We spent the Cold War in perpetual fear that the U.S. and U.S.S.R. would start an intentional nuclear conflict. The truth is, we came far closer to blowing ourselves up with nuclear weapons than we ever came to WWIII.... The Russians either lost a nuclear sub, lost a sub with nuclear weapons on board, had a nuclear sub's reactor melt down, or all three roughly every other week.... The sad lesson is that we have less to fear from naked aggression than we do from incompetence and bad engineering.
I don't mean to diminish the danger of nuclear accidents, and certainly there was a learning curve involved here - a very dangerous learning curve (it's notable that all the incidents listed occurred between 1950 and 1979, and all the ones in which radiation was released occurred before 1966). But Grabianowski betrays his own politics with some of these claims. How can he know we came "closer to blowing ourselves up than to WWIII"? There were several incidents that came close to sparking WWIII, too - which was "closer"?
It's tempting to think that, as close as some of these engineering mishaps were, they actually weren't as close as the author thinks. Grabianowski himself points out that the Russians had accidents all the time that never had the dire consequences he imagines (other than Chernobyl). That strikes me as evidence that nuclear engineering is not as prone to actual disaster scenarios as the author thinks.

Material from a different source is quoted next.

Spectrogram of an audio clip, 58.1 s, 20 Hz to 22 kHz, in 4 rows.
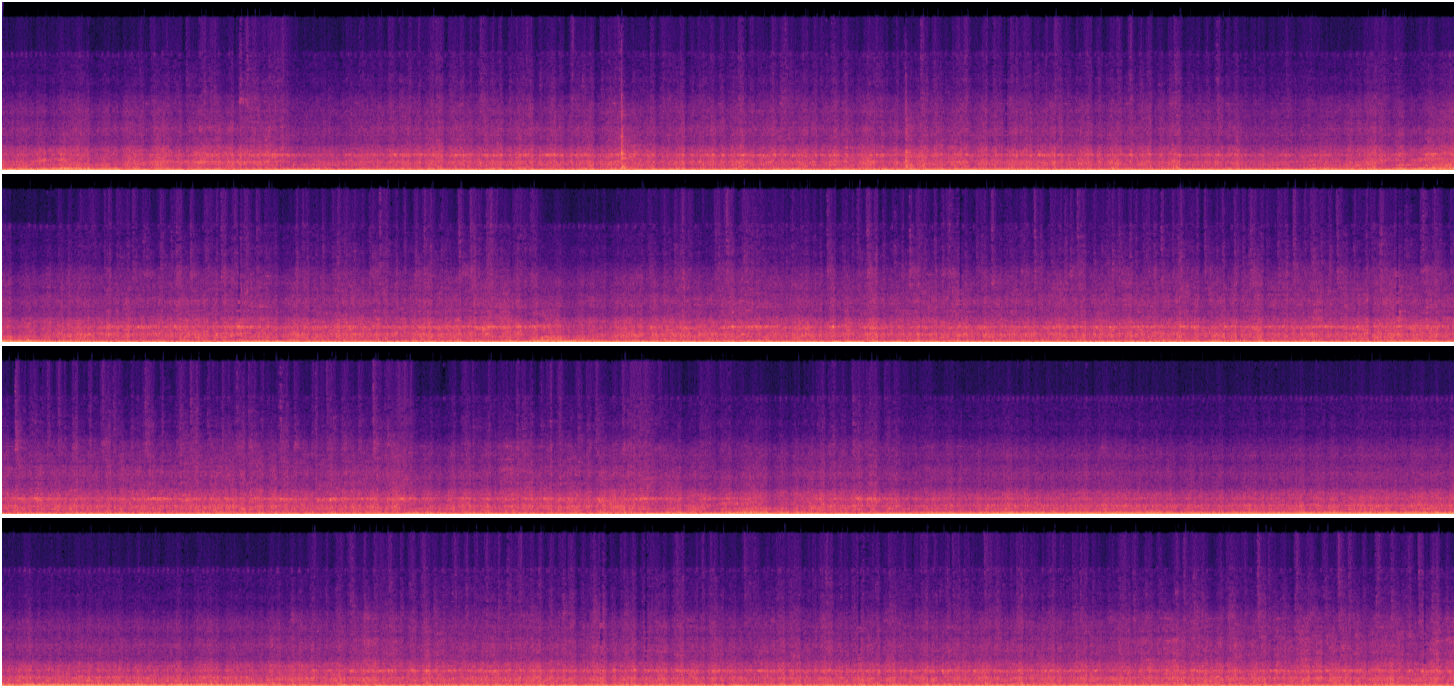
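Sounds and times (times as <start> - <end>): car engine running: 0.0 - 58.0.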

Grabianowski's closing quote, that we have less to fear from aggression than from incompetence, is utter nonsense. Even restricting our historical view just to nuclear weaponry, it's hard to ignore the fact that far more people have been killed by atomic weapons than by atomic accidents. In fact, it's possible that more people were killed on 9/11 than by Chernobyl, the worst nuclear accident in history. (Wikipedia says: "It is estimated that there will ultimately be a total of 4,000 deaths attributable to the accident, due to increased cancer risk." But these estimates are notoriously unreliable, and impossible to prove. In any case, the numbers are comparable.) The twentieth century witnessed hundreds of millions die as a result of naked aggression, and two or three orders of magnitude less due to engineering mishaps.
The numerical comparison demonstrates the absurdity of the claim. But the philosophy behind it is also wrongheaded. Does Grabianowski believe that our military is more dangerous in peacetime than it is valuable in wartime? Having a nuclear-armed military runs the risk of accident. Building and operating nuclear power plants runs similar risks. But in both cases, there is significant return on this investment. In the field of nuclear technology, it is much easier to imagine disaster scenarios than to actually find them.
We should be cautious, but not allow our caution to stop us moving at all. Doing nothing, or worse, doing the wrong things, also runs risks. Suppose the Global Warming people are right. Then we should be building nuclear plants at breakneck speed. The risk of accident should be overwhelmed by the risk (according to the most dire claims of the Warmingists) of warming. But in many cases those very environmentalists block nuclear power, preferring pie-in-the-sky plans involving solar or wind power. The result is what no one wants: ever greater dependency on fossil fuels.
Grabianowski probably was not thinking all of these things when he wrote the article. I have no reason to believe that he is a nuclear-power-protesting environmentalist. Nonetheless, his article feeds a nucleophobia that we as a society must learn to get over.